In the records below, find the line containing "I'd like you" and the line containing "Tell me what"; please repeat exactly the lines from one to the other, both included, and nothing more.

========================

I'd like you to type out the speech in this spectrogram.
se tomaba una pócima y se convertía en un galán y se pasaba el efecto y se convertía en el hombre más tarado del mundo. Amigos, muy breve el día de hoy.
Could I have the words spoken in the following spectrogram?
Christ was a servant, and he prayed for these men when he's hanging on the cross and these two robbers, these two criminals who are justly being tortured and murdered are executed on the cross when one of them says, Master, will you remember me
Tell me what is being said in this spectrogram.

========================

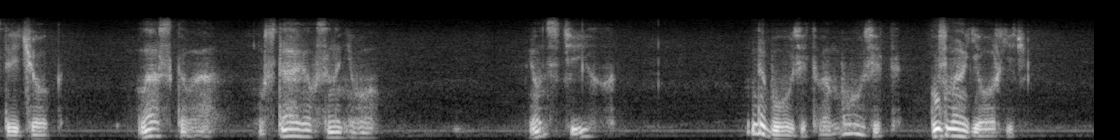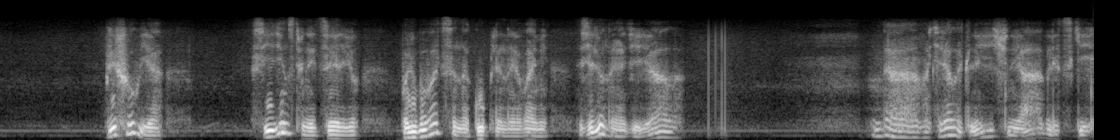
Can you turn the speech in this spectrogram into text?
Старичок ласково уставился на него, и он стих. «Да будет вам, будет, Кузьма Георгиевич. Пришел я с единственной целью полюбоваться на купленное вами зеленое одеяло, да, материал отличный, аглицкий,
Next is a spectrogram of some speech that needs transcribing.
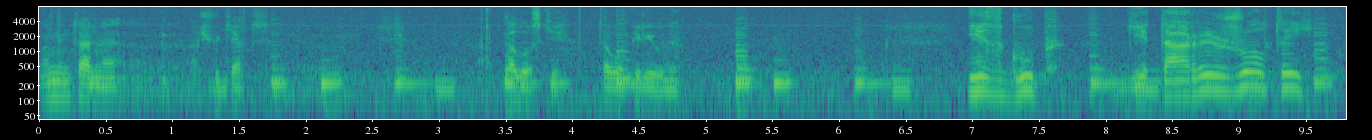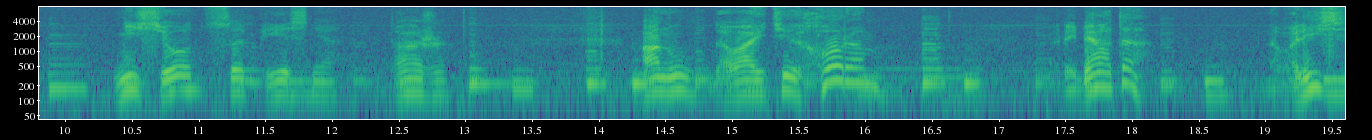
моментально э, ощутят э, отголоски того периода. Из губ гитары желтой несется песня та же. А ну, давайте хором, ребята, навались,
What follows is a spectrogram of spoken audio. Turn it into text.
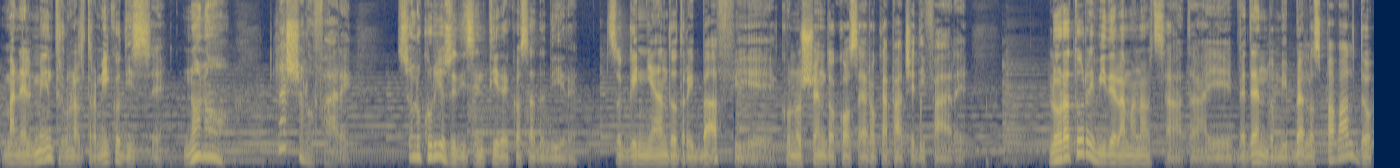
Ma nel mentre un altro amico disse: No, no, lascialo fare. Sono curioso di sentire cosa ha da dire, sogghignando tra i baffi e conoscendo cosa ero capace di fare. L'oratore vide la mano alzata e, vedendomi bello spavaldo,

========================

### Answer for this exercise:
I'd like you to type out the speech in this spectrogram.
se tomaba una pócima y se convertía en un galán y se pasaba el efecto y se convertía en el hombre más tarado del mundo. Amigos, muy breve el día de hoy.
Could I have the words spoken in the following spectrogram?
Christ was a servant, and he prayed for these men when he's hanging on the cross and these two robbers, these two criminals who are justly being tortured and murdered are executed on the cross when one of them says, Master, will you remember me
Tell me what is being said in this spectrogram.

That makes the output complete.